I feel a bit like Sheldon Cooper today (if you don’t know who that is, you’re missing out), in that I’ve made a discovery that has me giddy, yet at the same time I acknowledge it has very few practical implications.
In many ways American is very generous with their routing rules on award tickets, given that they let you exceed the maximum permitted mileage (MPM) for a city pair by 25%. As I wrote about in this post, that means you can fly from Los Angeles to Hong Kong via New York, and American also allows a free stopover at the North American gateway city on an award ticket.
So while I’ve often written about maximizing free stopovers and routings on award tickets, here’s something that made me pretty excited — you can fly roundtrip from Vancouver to New York on Cathay Pacific on a single one-way award ticket. That Vancouver to New York flight on Cathay Pacific is one of the coolest “fifth freedom” routes, since I don’t think there’s a more luxurious way to fly within North America.

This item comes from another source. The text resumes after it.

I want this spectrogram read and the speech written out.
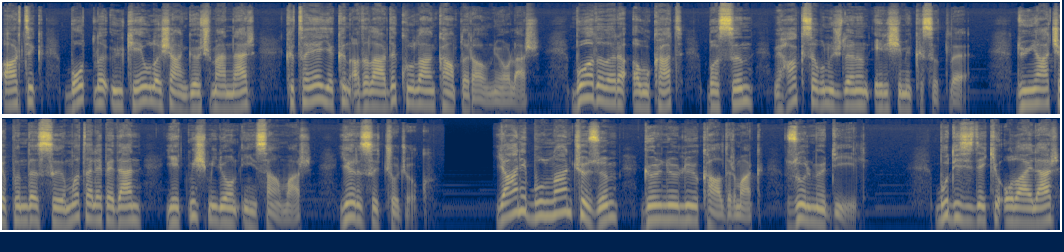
Artık botla ülkeye ulaşan göçmenler kıtaya yakın adalarda kurulan kamplara alınıyorlar. Bu adalara avukat, basın ve hak savunucularının erişimi kısıtlı. Dünya çapında sığınma talep eden 70 milyon insan var. Yarısı çocuk. Yani bulunan çözüm görünürlüğü kaldırmak, zulmü değil. Bu dizideki olaylar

Now, I found exactly one scenario where this is allowed, and it’s one I’m seriously considering taking advantage of. American’s MPM between Vancouver and Colombo (Sri Lanka) is 10,494 miles, and American’s MPM plus 25% is 13,117 miles.
Obviously most people would route from Vancouver to Colombo either directly via Hong Kong or with a connection somewhere on the west coast, but I wanted to see if there was any way to find an allowable routing that incorporates the Vancouver to New York segment on Cathay Pacific.
Flying from Vancouver to New York to Hong Kong to Colombo is a total of 13,014 miles, which is roughly 100 miles under the MPM for the city pair.
But here’s the cool thing — American has a “direct” flight from New York to Hong Kong which routes via Vancouver. Because it’s a single flight number they use the direct distance between New York and Hong Kong for calculating the MPM.
This means you could conceivably fly Vancouver to New York (stopover) to Vancouver to Hong Kong to Colombo for 55,000 miles in business class or 67,500 miles in first class.
Again, I don’t find this especially useful since I’d probably rather fly nonstop from New York to Hong Kong and enjoy a 15+ hour flight, rather than breaking it up in Vancouver for an hour in the middle of the night, but for the sheer novelty of traveling roundtrip on a one-way ticket I’m almost tempted.
So how cool (and useless) is that? 🙂